What happens in globalised social contexts if people identify with a language that is not traditionally considered to be `their' language? This unique contribution to the field of sociolinguistics scrutinises language ideologies of German and Australian Communities of Practice constituted by Salsa dance and asks what languages symbolise in transnational, non-ethnic cultures. Using ethnographic methodology and a deconstructive approach to language it examines these different Salsa communities and gives insight into the interaction of social discourses from local, national and transnational realms, examining differences, similarities and a simultaneous multiplicity of languages' symbolic functions. This book will be welcomed by postgraduates, professional sociolinguists and linguistic anthropologists as well as scholars of cultural anthropology, sociology and cultural studies who are interested in the development of modernist categories in transnational culture.
Britta Schneider is Lecturer in the Department for English Language and Literature at Freie Universitat Berlin, Germany. Her research interests include sociolinguistics of globalisation, language ideology, language policy, epistemology of language and multilingualism, and superdiversity.
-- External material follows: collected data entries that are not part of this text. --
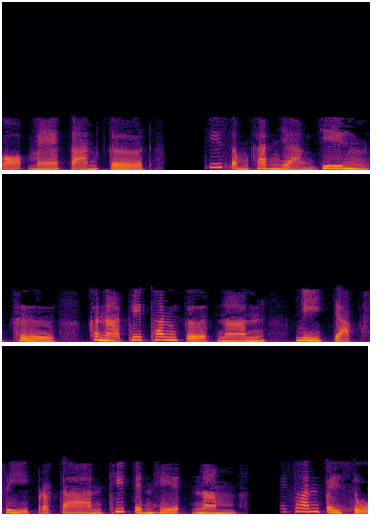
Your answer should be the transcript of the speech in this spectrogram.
กอบแม้การเกิด ที่สำคัญอย่างยิ่งคือ ขณะที่ท่านเกิดนั้น มีจักสี่ประการที่เป็นเหตุนำให้ท่านไปสู่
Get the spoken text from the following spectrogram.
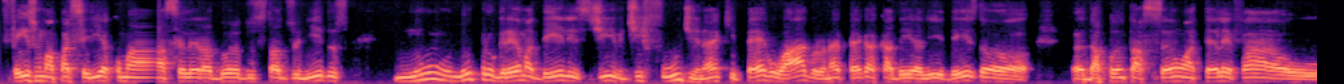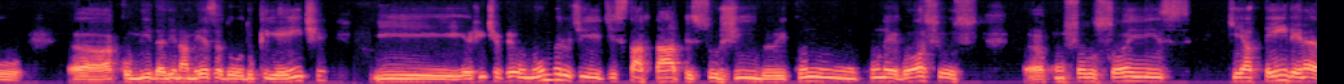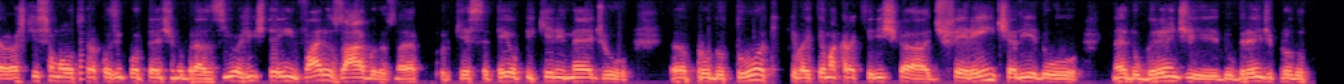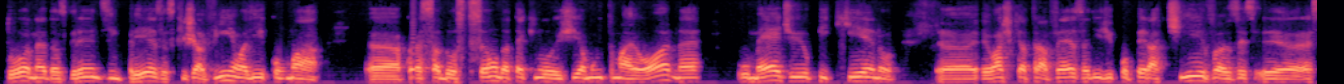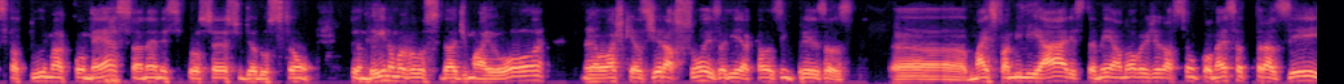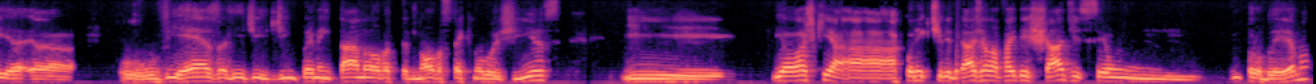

1. Salsa, Zombies and Linguistics 2. Transnational Language Discourse 3. Transnational Salsa - Cultural Re-inventions of the Global in Local Contexts 4. `...wenn ich Spanisch spreche, das macht mich immer unheimlich glucklich': Multilingual Longing and Class Exclusion in Frankfurt Salsa 5. `It doesn't matter what they sing and how sad they are, they always sound happy': Evolutionist Monolingualism and Latin Branding in Sydney L.A. Style Salsa 6. `It's the Cool Factor' - Multilingualism and Authenticity in Sydney's Cuban Style Salsa Community 7. Language in a Transnational Age - Mobile Meanings and Multiple Modernities Appendix References